The story of Sukhothai was incorporated into Thailand's "national history" in the late 19th century by King Mongkut, Rama IV, as a historical work presented to the British diplomatic mission. King Mongkut is considered the champion of Sukhothai narrative history based on his finding the Number One Stone Inscription, the 'first evidence' telling the history of Sukhothai.
From then on, as a part of modern nation building process, modern national Siamese or Thai history comprises the history of Sukhothai. Sukhothai was said to be the 'first national capital', followed by Ayutthaya, Thonburi until Rattanakosin or today Bangkok. Sukhothai history was crucial among Siam/ Thailand's 'modernists', both 'conservative' and 'revolutionary'. Rama IV (King Mongkut) said that he found 'the first Stone Inscription' in Sukhothai, telling story of Sukhothai's origin, heroic kings such as Ram Khamhaeng, administrative system and other developments, considered as the 'prosperous time' of the kingdom.
Sukhothai history became important even after the Revolution of 1932. Researches and writings on Sukhothai history were abundant. Details derived from the inscription were studied and 'theorised'. One of the most well-known topics was Sukhothai's 'democracy' rule. Story of the close relationship between king and his people, vividly described as 'father-son' relationship, the 'seed' of Thai Democracy. However the change in ruling style took place when later society embraced 'foreign' tradition, Khmer's Angkor tradition, influenced by Hinduism and 'mystic' Mahayana Buddhism. The story of Sukhothai became the model of 'freedom'. Jit Bhumisak, a 'revolutionary' scholar, also saw Sukhothai period as the beginning of the Thai people's liberation movement from their foreign ruler, Angkor.
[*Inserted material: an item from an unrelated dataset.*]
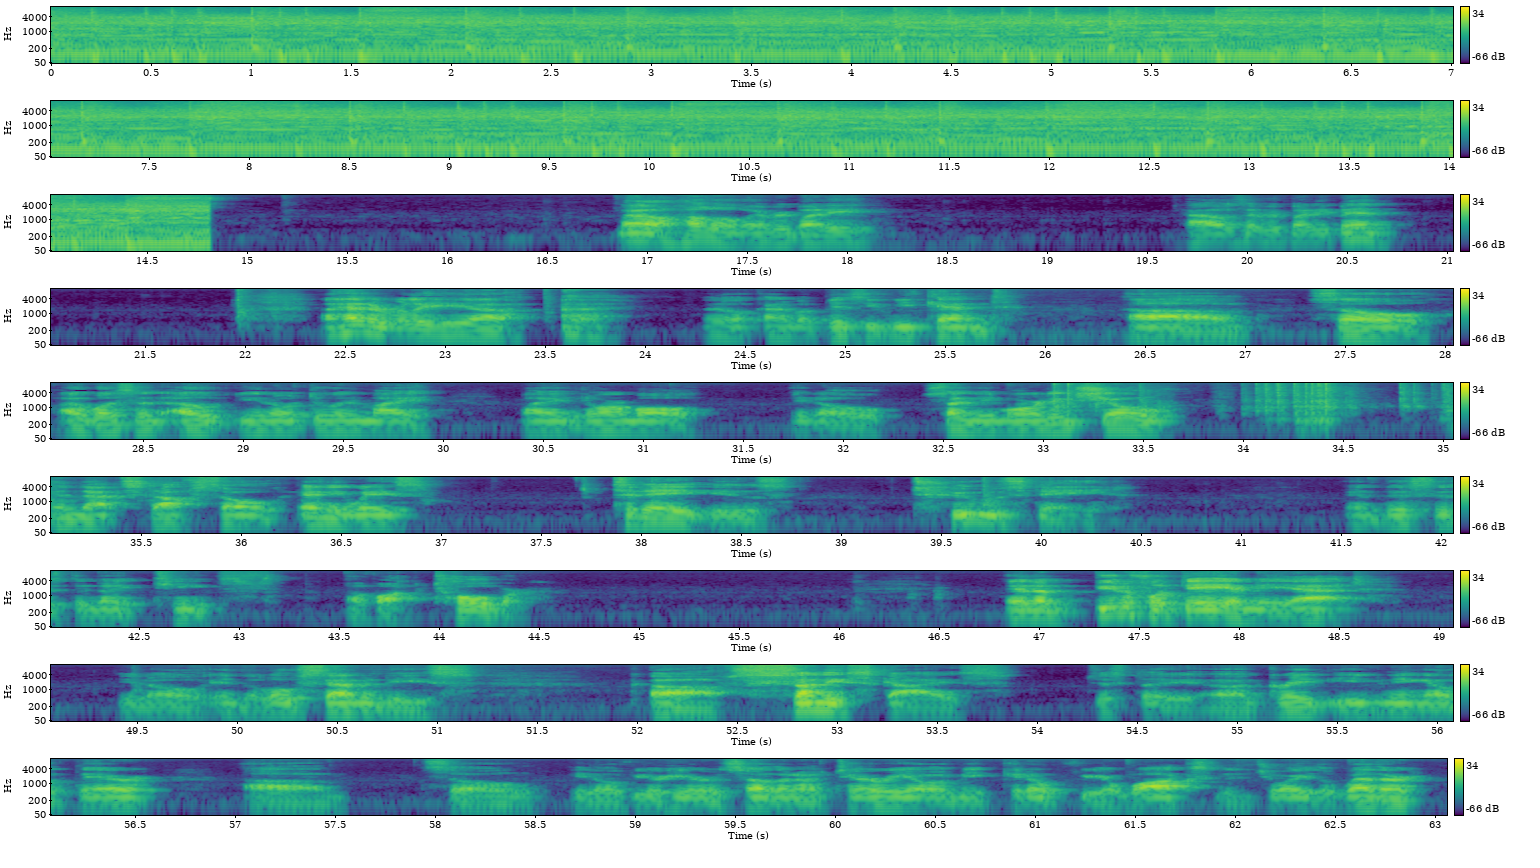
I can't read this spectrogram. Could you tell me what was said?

During military rule, from the 1950s, Sukhothai was placed in Thai national curriculum. Sukhothai became model of 'father-son' rule, described as 'Thai Democracy', free from 'foreign ideology'; Angkorian tradition compared to communism. Other Sukhothai aspects were investigated seriously, such as commoner and slave status, and economic situation. These topics, said, were on stage of ideological thoughts fighting during the Cold War and civil insurgency times in 1960-1970s.